Today, New Yorkers got a blast from the past in the pages of the New York Post. Less than a week ago, Community Board 7 voted unanimously to ask DOT to study complete streets measures including a protected bike lane on Amsterdam Avenue. For today’s paper, the Post sent two reporters to the Columbus Avenue protected bike lane to get some quotes from die-hard bike lane opponents and catch wrong-way cyclists on camera.

To get anti-bike quotes, the Post goes back to the well. Ian Alterman, the president of the 20th precinct community council who has opposed not only bike lanes but also business requests for bike racks, and the Zingone Brothers grocery store, which has previously had its grievances aired on WCBSWNYC – and (surprise!) the Post — both make appearances. Can you smell the controversy?

The NY Post's street safety coverage priorities.

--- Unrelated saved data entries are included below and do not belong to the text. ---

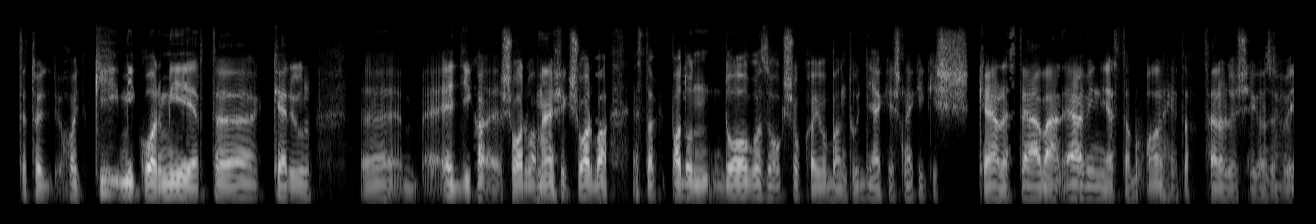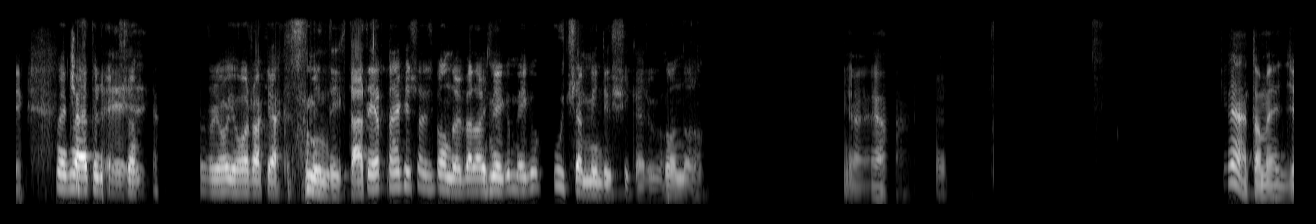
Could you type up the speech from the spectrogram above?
tehát, hogy, hogy ki, mikor, miért kerül egyik sorba, másik sorba, ezt a padon dolgozók sokkal jobban tudják, és nekik is kell ezt elvinni, ezt a balhét, a felelősség az övék. Még Csak, lehet, hogy sem jó, jól rakják ezt mindig. Tehát értenek, és azt gondolj bele, hogy még, még úgysem mindig sikerül, gondolom. Ja, ja. Csináltam egy,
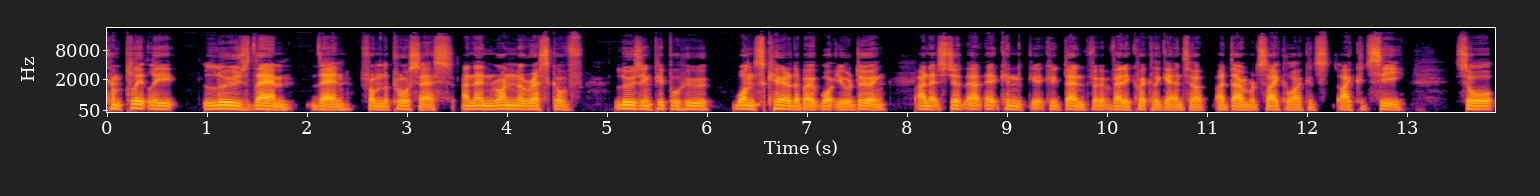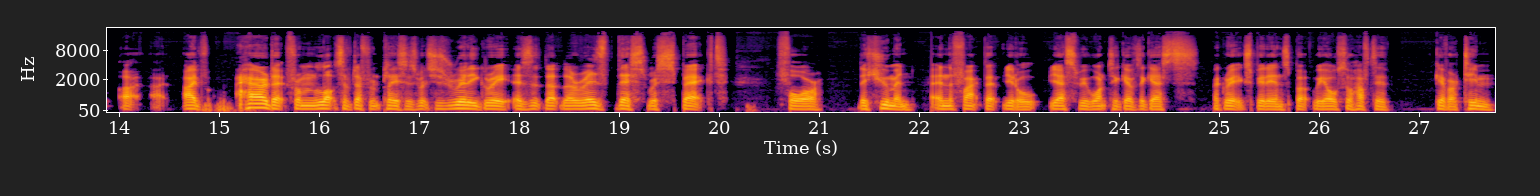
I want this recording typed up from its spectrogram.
completely lose them then from the process, and then run the risk of losing people who once cared about what you were doing and it's just that it can it could then very quickly get into a, a downward cycle. I could I could see. So I, I've heard it from lots of different places, which is really great. Is that, that there is this respect for the human and the fact that you know yes we want to give the guests a great experience, but we also have to give our team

Photo: NY Post

If there was a protected northbound bike route on the Upper West Side, the Columbus Avenue bike lane wouldn’t draw so much wrong-way riding. Photo: NY Post

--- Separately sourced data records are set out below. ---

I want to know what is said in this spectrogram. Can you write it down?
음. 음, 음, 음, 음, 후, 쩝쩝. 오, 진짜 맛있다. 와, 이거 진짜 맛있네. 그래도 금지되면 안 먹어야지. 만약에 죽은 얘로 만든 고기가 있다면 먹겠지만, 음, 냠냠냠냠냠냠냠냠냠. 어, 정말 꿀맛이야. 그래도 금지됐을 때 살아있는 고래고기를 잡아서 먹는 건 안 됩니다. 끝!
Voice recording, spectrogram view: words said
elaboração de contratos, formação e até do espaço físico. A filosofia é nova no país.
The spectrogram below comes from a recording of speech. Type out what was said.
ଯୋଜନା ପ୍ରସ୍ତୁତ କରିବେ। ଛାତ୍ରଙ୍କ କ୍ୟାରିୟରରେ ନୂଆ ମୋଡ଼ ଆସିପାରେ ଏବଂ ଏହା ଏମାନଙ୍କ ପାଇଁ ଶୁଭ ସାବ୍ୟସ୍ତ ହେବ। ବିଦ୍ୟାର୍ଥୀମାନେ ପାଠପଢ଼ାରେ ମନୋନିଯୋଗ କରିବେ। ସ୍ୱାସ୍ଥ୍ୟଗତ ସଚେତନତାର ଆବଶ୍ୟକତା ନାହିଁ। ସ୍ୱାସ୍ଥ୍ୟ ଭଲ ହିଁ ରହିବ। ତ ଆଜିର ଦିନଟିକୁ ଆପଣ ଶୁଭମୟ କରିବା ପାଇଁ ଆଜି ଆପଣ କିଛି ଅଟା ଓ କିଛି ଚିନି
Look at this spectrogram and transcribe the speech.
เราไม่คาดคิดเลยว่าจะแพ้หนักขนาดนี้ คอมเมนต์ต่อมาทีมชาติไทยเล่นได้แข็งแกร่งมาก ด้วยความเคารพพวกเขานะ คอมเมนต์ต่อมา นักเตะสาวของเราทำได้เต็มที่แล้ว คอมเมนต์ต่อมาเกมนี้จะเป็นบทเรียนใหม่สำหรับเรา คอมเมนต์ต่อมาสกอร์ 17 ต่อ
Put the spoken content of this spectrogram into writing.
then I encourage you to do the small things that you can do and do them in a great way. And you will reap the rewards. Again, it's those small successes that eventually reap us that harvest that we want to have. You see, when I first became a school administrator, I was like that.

The Post conveniently ignored all the benefits the Columbus Avenue redesign has brought to the Upper West Side: Shorter crossing distances for pedestrians, new concrete islands that get drivers to take turns carefully, safer biking conditions, tweaks to improve loading zones for businesses, narrower lanes and less speeding, and — most important — a 41 percent reduction in pedestrian injuries.

The paper tried to link the bike lane — which creates a safe place to ride in the street — to sidewalk riding and wrong-way cycling. Never mind that sidewalk riding is down: Only 2.3 percent of riders on Columbus currently use the sidewalk, a drop from before the lane was installed, according to DOT.

There’s no evidence that wrong-way riding is any more or less frequent than it used to be either, but if northbound cycling is prevalent on the southbound Columbus Avenue bike lane, there’s a good reason: There is no northbound protected bike lane on the Upper West Side. The Post actually makes a good case for a companion protected lane on Amsterdam, which would give cyclists a safer route heading uptown and draw wrong-way bike traffic off Columbus.